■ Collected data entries
──────────

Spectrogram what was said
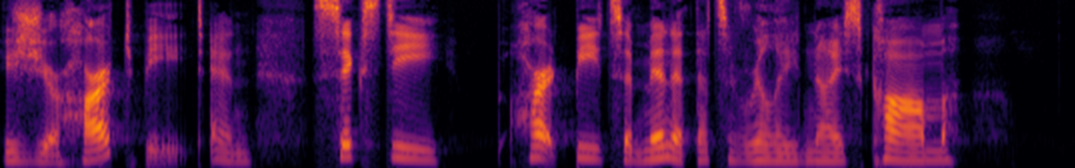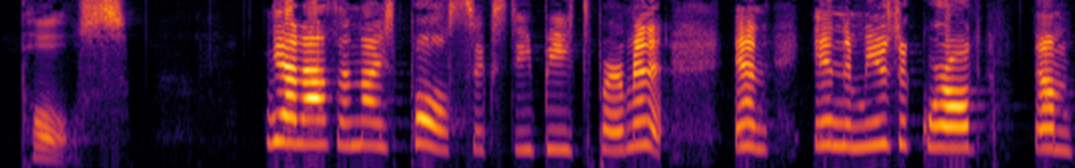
is your heartbeat, and 60 heartbeats a minute, that's a really nice calm pulse. Yeah, that's a nice pulse, 60 beats per minute. And in the music world, um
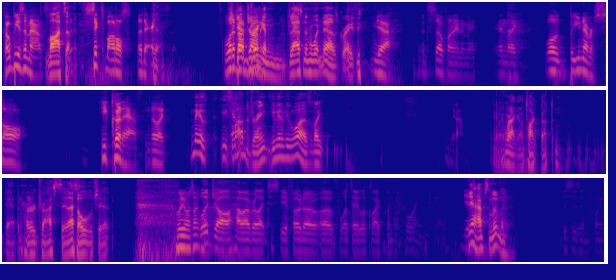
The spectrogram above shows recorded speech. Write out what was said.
Copious amounts. Lots of it. Six bottles a day. Yeah. What She about kept Johnny? drinking. Glass never went down. It's crazy. Yeah, it's so funny to me. And like, well, but you never saw. He could have. And they're like, The thing is, he's allowed to drink, even if he was. Like, yeah. anyway, we're not going to talk about the Depp and Heard tries to say that's old shit. What do you want to talk about? Would about? y'all, however, like to see a photo of what they look like when they're touring together? Yeah, absolutely. This is in 2019.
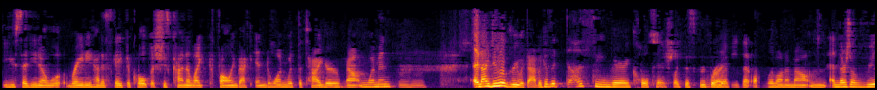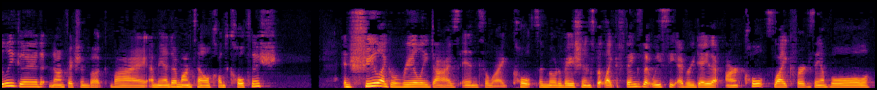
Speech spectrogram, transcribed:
you said, you know, Rainey had escaped a cult, but she's kind of like falling back into one with the Tiger Mountain women. hmm And I do agree with that because it does seem very cultish, like this group of women that all live on a mountain. And there's a really good nonfiction book by Amanda Montell called Cultish. And she like really dives into like cults and motivations, but like things that we see every day that aren't cults, like for example,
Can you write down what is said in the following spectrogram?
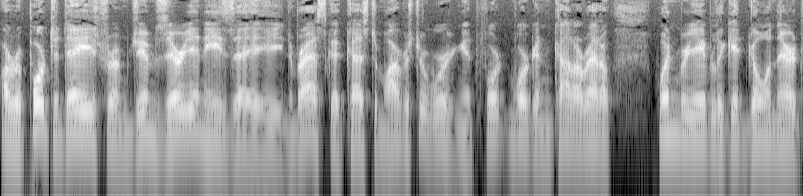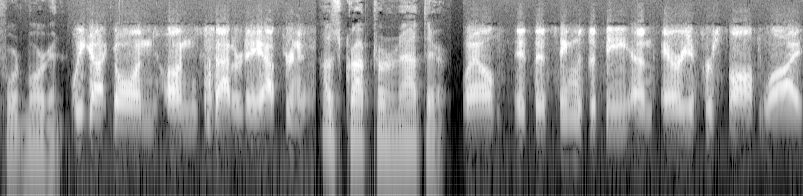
Our report today is from Jim Zeorian. He's a Nebraska custom harvester working at Fort Morgan, Colorado. When were you able to get going there at Fort Morgan? We got going on Saturday afternoon. How's crop turning out there? Well, it, this seems to be an area for sawfly,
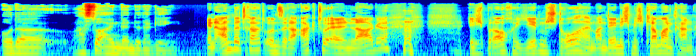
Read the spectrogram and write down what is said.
Oder hast du Einwände dagegen? In Anbetracht unserer aktuellen Lage, ich brauche jeden Strohhalm, an den ich mich klammern kann.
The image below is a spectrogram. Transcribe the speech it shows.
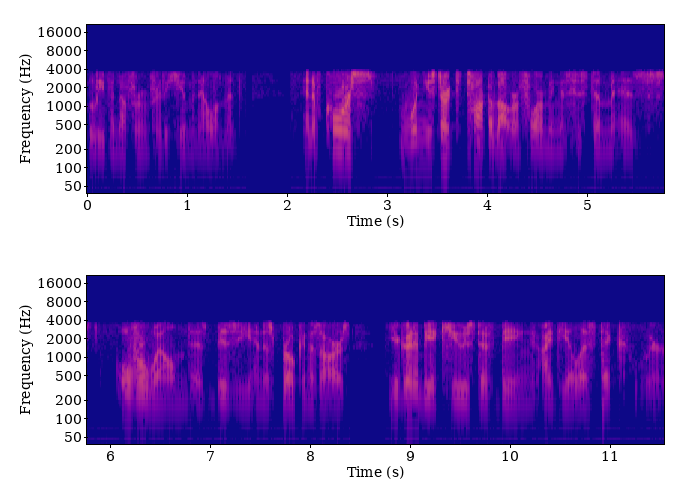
leave enough room for the human element. And of course, when you start to talk about reforming a system as overwhelmed, as busy, and as broken as ours, you're going to be accused of being idealistic. We're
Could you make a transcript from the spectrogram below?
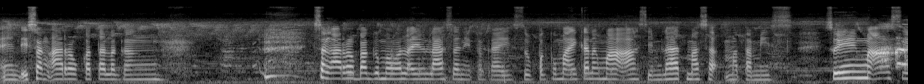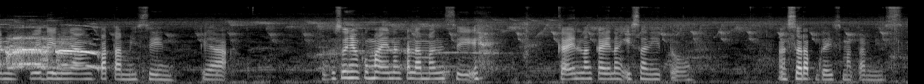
And isang araw ka talagang isang araw bago mawala yung lasa nito guys. So pag kumain ka ng maasim, lahat masa, matamis. So yung maasim, pwede niyang patamisin. Kaya kung gusto niyo kumain ng kalamansi, kain lang kayo ng isa nito. Ang sarap guys, matamis.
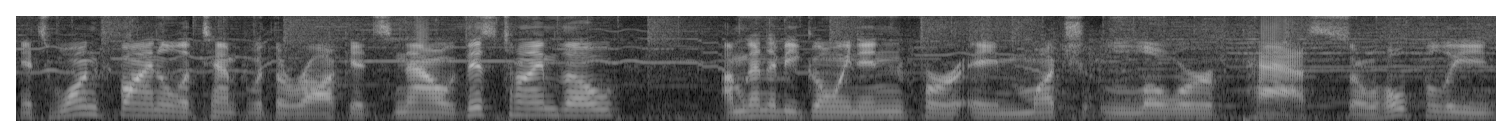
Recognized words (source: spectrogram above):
It's one final attempt with the rockets. Now, this time though, I'm going to be going in for a much lower pass. So hopefully,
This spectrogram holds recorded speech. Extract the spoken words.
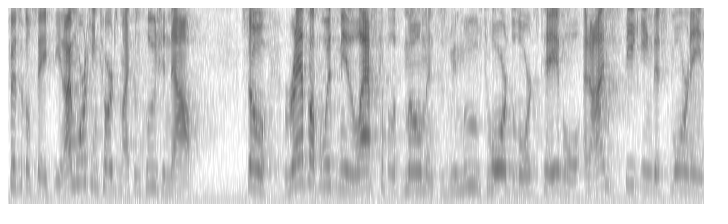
Physical safety. And I'm working towards my conclusion now. So, ramp up with me the last couple of moments as we move toward the Lord's table. And I'm speaking this morning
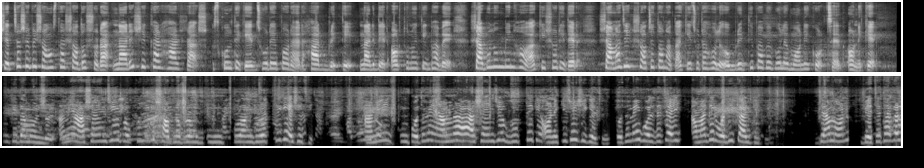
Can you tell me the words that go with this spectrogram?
স্বেচ্ছাসেবী সংস্থার সদস্যরা নারী শিক্ষার হার হ্রাস, স্কুল থেকে ঝরে পড়ার হার বৃদ্ধি, নারীদের অর্থনৈতিকভাবে স্বাবলম্বী হওয়া কিশোরীদের সামাজিক সচেতনতা কিছুটা হলেও বৃদ্ধি পাবে বলে মনে করছেন অনেকে। অঙ্কিতা মণ্ডল আমি আশা এনজিওর পক্ষ থেকে স্বপ্ন পূরণ গ্রুপ থেকে এসেছি। আমি প্রথমে আমরা আশা এনজিও গ্রুপ থেকে অনেক কিছুই শিখেছি। প্রথমেই বলতে চাই, আমাদের অধিকার কী কী? যেমন, বেঁচে থাকার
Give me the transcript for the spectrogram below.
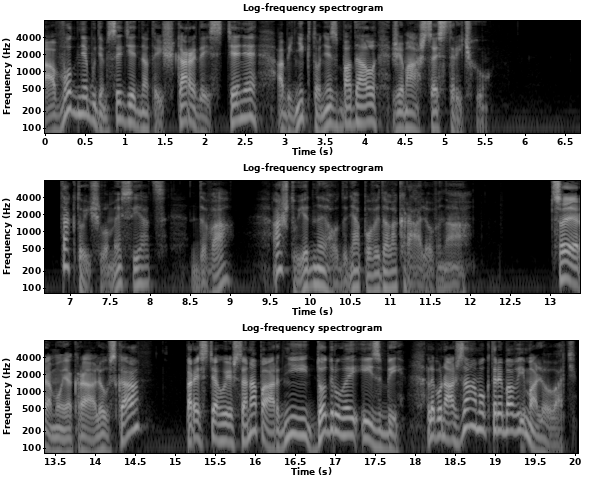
a vodne budem sedieť na tej škaredej stene, aby nikto nezbadal, že máš sestričku. Takto išlo mesiac, dva, až tu jedného dňa povedala kráľovná. Céra moja kráľovská, Presťahuješ sa na pár dní do druhej izby, lebo náš zámok treba vymaľovať.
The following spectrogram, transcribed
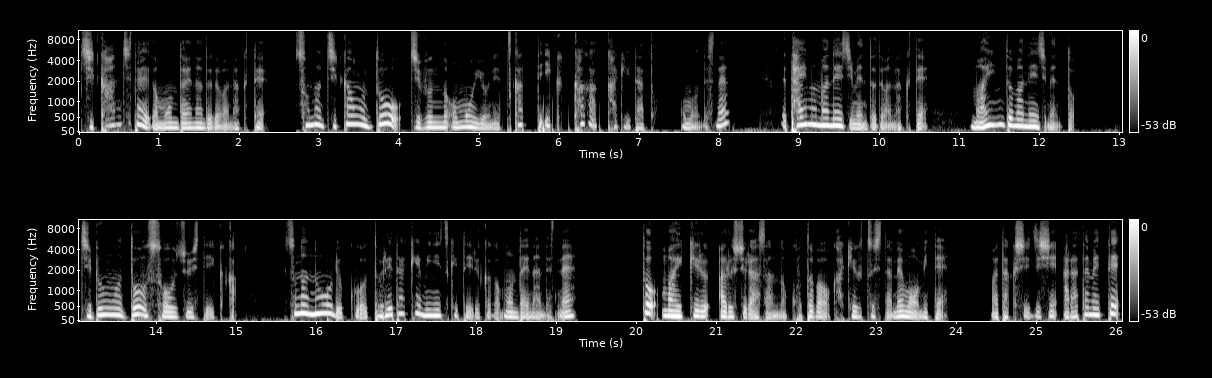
時間自体が問題などではなくてその時間をどう自分の思うように使っていくかが鍵だと思うんですね。でタイムマネジメントではなくてマインドマネジメント自分をどう操縦していくかその能力をどれだけ身につけているかが問題なんですね。とマイケル・アルシュラーさんの言葉を書き写したメモを見て私自身改めて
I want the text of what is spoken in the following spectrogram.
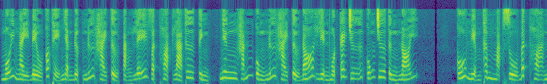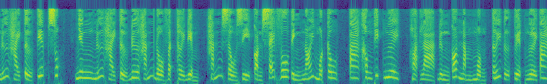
mỗi ngày đều có thể nhận được nữ hài tử tặng lễ vật hoặc là thư tình, nhưng hắn cùng nữ hài tử đó liền một cái chữ cũng chưa từng nói. Cố niệm thâm mặc dù bất hòa nữ hài tử tiếp xúc, nhưng nữ hài tử đưa hắn đồ vật thời điểm, hắn giàu gì còn sẽ vô tình nói một câu, ta không thích ngươi, hoặc là đừng có nằm mộng tới tự tuyệt người ta.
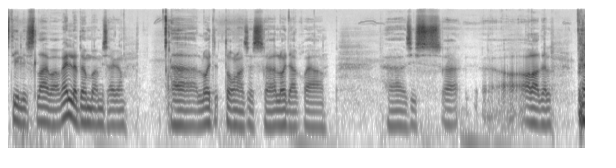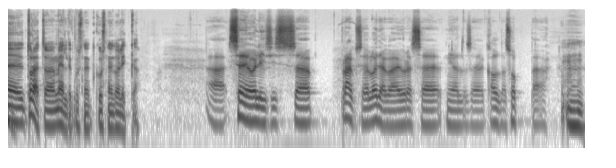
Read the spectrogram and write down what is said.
stiilis laeva väljatõmbamisega äh, lod-, toonases lodjakoja äh, siis äh, aladel. tuletame meelde, kus need, kus need olid ka? Äh, see oli siis äh, praeguse Lodjakaja juures see nii-öelda see kaldasopp mm, -hmm.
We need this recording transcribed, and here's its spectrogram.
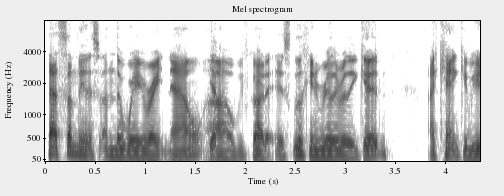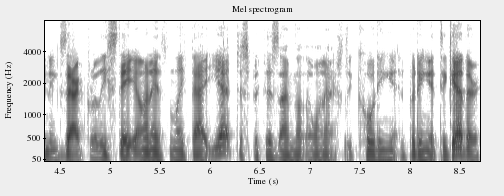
that's something that's underway right now. Yep. Uh, we've got it. It's looking really really good. I can't give you an exact release date on anything like that yet, just because I'm not the one actually coding it and putting it together.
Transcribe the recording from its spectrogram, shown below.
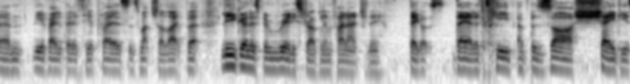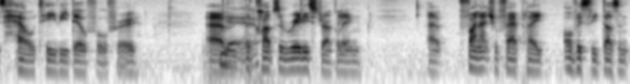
um, the availability of players as much as I like, but Ligue 1 has been really struggling financially. They got they had a TV, a bizarre, shady as hell TV deal fall through. Um, Yeah, The clubs are really struggling. Uh, financial fair play obviously doesn't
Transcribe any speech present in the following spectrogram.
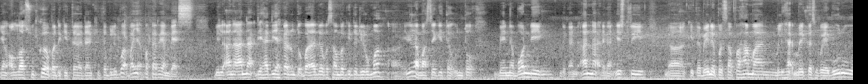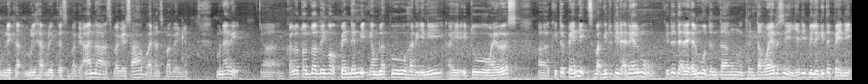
yang Allah suka pada kita dan kita boleh buat banyak perkara yang best. Bila anak-anak dihadiahkan untuk berada bersama kita di rumah, ah, inilah masa kita untuk bina bonding dengan anak, dengan isteri, ah, kita bina persafahaman, melihat mereka sebagai guru, mereka melihat mereka sebagai anak, sebagai sahabat dan sebagainya. Menarik. Uh, kalau tuan-tuan tengok pandemik yang berlaku hari ini uh, iaitu virus uh, kita panik sebab kita tidak ada ilmu. Kita tidak ada ilmu tentang tentang virus ni. Jadi bila kita panik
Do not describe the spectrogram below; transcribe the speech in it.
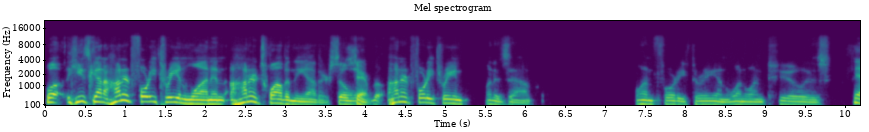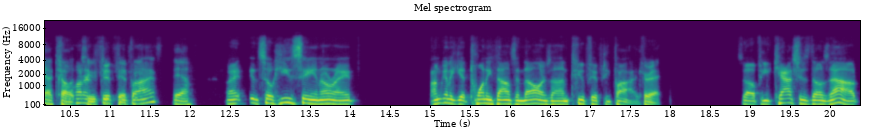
Well, he's got 143 in one and 112 in the other. So Sure. 143 and what is that? 143 and 112 is Yeah, call it two- 250. 255. Yeah, Right. And so he's saying, all right, I'm going to get $20,000 on 255. correct. So if he cashes those out,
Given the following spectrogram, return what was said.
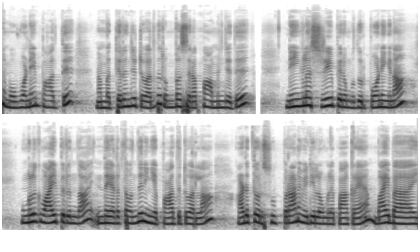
நம்ம ஒவ்வொன்றையும் பார்த்து நம்ம தெரிஞ்சுட்டு வர்றது ரொம்ப சிறப்பாக அமைஞ்சது. நீங்களும் ஸ்ரீபெரும்புதூர் போனீங்கன்னா உங்களுக்கு வாய்ப்பு இருந்தால் இந்த இடத்த வந்து நீங்கள் பார்த்துட்டு வரலாம். அடுத்த ஒரு சூப்பரான வீடியோவில் உங்களை பார்க்குறேன். பாய் பாய்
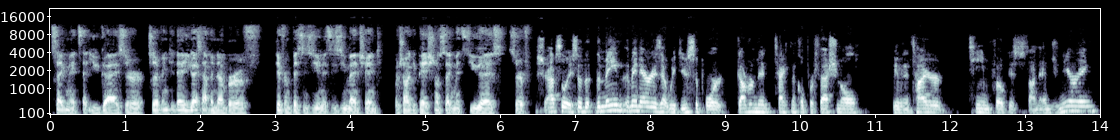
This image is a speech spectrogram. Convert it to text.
segments that you guys are serving today? You guys have a number of different business units, as you mentioned. Which occupational segments do you guys serve? Sure, absolutely. So the, the main the main areas that we do support government, technical, professional. We have an entire team focused on engineering,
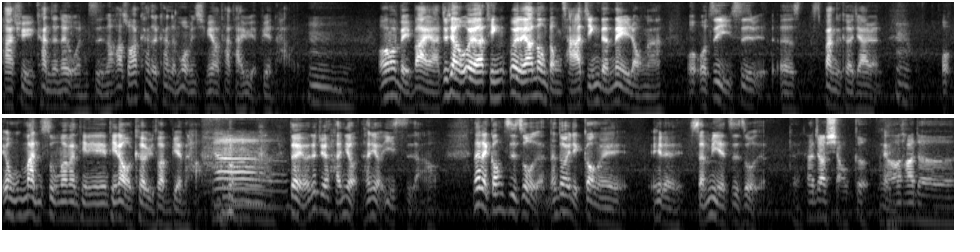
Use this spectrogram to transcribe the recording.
他去看着那个文字，然后他说他看着看着莫名其妙，他台语也变好了。嗯，我们北拜啊，就像为了要听，为了要弄懂茶经的内容啊，我我自己是呃半个客家人，嗯，我用慢速慢慢听听听，听到我客语突然变好。嗯，对，我就觉得很有很有意思啊。那得讲制作人，那都一直讲诶。一个神秘的制作人，对他叫小个，然后他的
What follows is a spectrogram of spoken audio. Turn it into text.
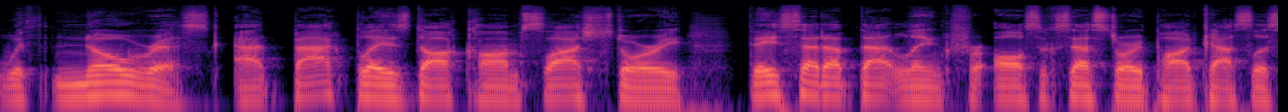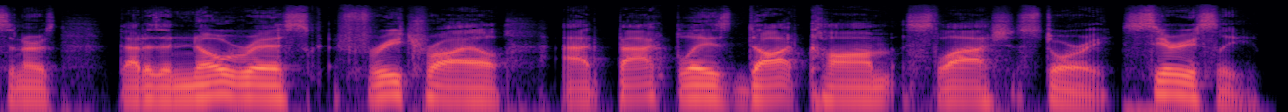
with no risk at backblaze.com slash story. They set up that link for all Success Story podcast listeners. That is a no risk free trial at backblaze.com slash story. Seriously,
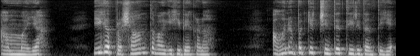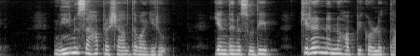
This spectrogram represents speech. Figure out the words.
ಅಮ್ಮಯ್ಯ, ಈಗ ಪ್ರಶಾಂತವಾಗಿ ಇದೆ ಕಣ. ಅವನ ಬಗ್ಗೆ ಚಿಂತೆ ತೀರಿದಂತೆಯೇ. ನೀನು ಸಹ ಪ್ರಶಾಂತವಾಗಿರು, ಎಂದನು ಸುದೀಪ್ ಕಿರಣ್ನನ್ನು ಹಪ್ಪಿಕೊಳ್ಳುತ್ತಾ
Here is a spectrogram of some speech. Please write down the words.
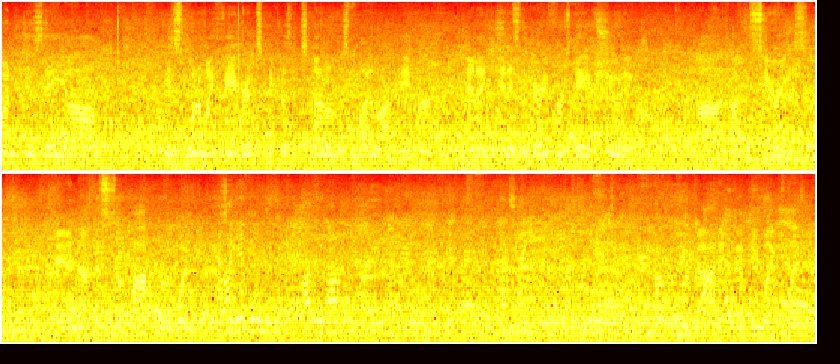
one is a um, is one of my favorites because it's done on this mylar paper, and I and it's the very first day of shooting uh, of the series, and uh, this is a popular one because. Can I get one when you get, if I do buy one, will you, you get that, that same thing? You got it. That'd be my pleasure.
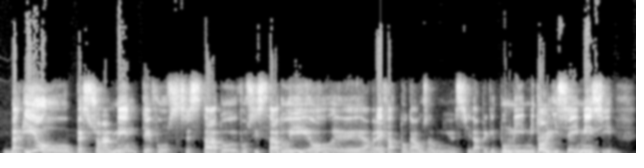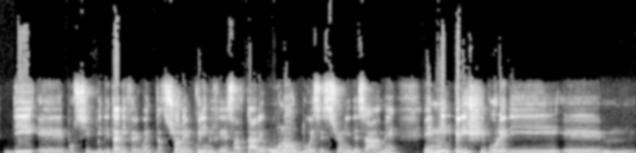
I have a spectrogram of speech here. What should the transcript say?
Beh, io personalmente, fosse stato, fossi stato io, eh, avrei fatto causa all'università perché tu mi, mi togli sei mesi di eh, possibilità di frequentazione, quindi mi fai saltare una o due sessioni d'esame e mi impedisci pure di, ehm,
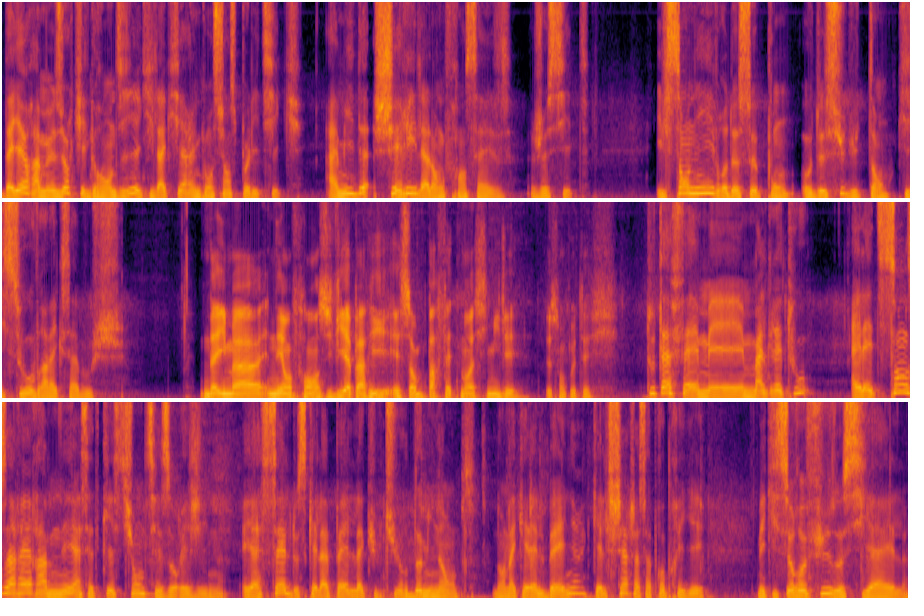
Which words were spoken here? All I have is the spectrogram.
D'ailleurs, à mesure qu'il grandit et qu'il acquiert une conscience politique, Hamid chérit la langue française. Je cite Il s'enivre de ce pont au-dessus du temps qui s'ouvre avec sa bouche. Naïma, née en France, vit à Paris et semble parfaitement assimilée de son côté. Tout à fait, mais malgré tout, elle est sans arrêt ramenée à cette question de ses origines et à celle de ce qu'elle appelle la culture dominante, dans laquelle elle baigne, qu'elle cherche à s'approprier, mais qui se refuse aussi à elle.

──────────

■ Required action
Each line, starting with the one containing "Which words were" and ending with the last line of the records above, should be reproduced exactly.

■ Answer for this exercise
Which words were spoken here? All I have is the spectrogram.
D'ailleurs, à mesure qu'il grandit et qu'il acquiert une conscience politique, Hamid chérit la langue française. Je cite Il s'enivre de ce pont au-dessus du temps qui s'ouvre avec sa bouche. Naïma, née en France, vit à Paris et semble parfaitement assimilée de son côté. Tout à fait, mais malgré tout, elle est sans arrêt ramenée à cette question de ses origines et à celle de ce qu'elle appelle la culture dominante, dans laquelle elle baigne, qu'elle cherche à s'approprier, mais qui se refuse aussi à elle.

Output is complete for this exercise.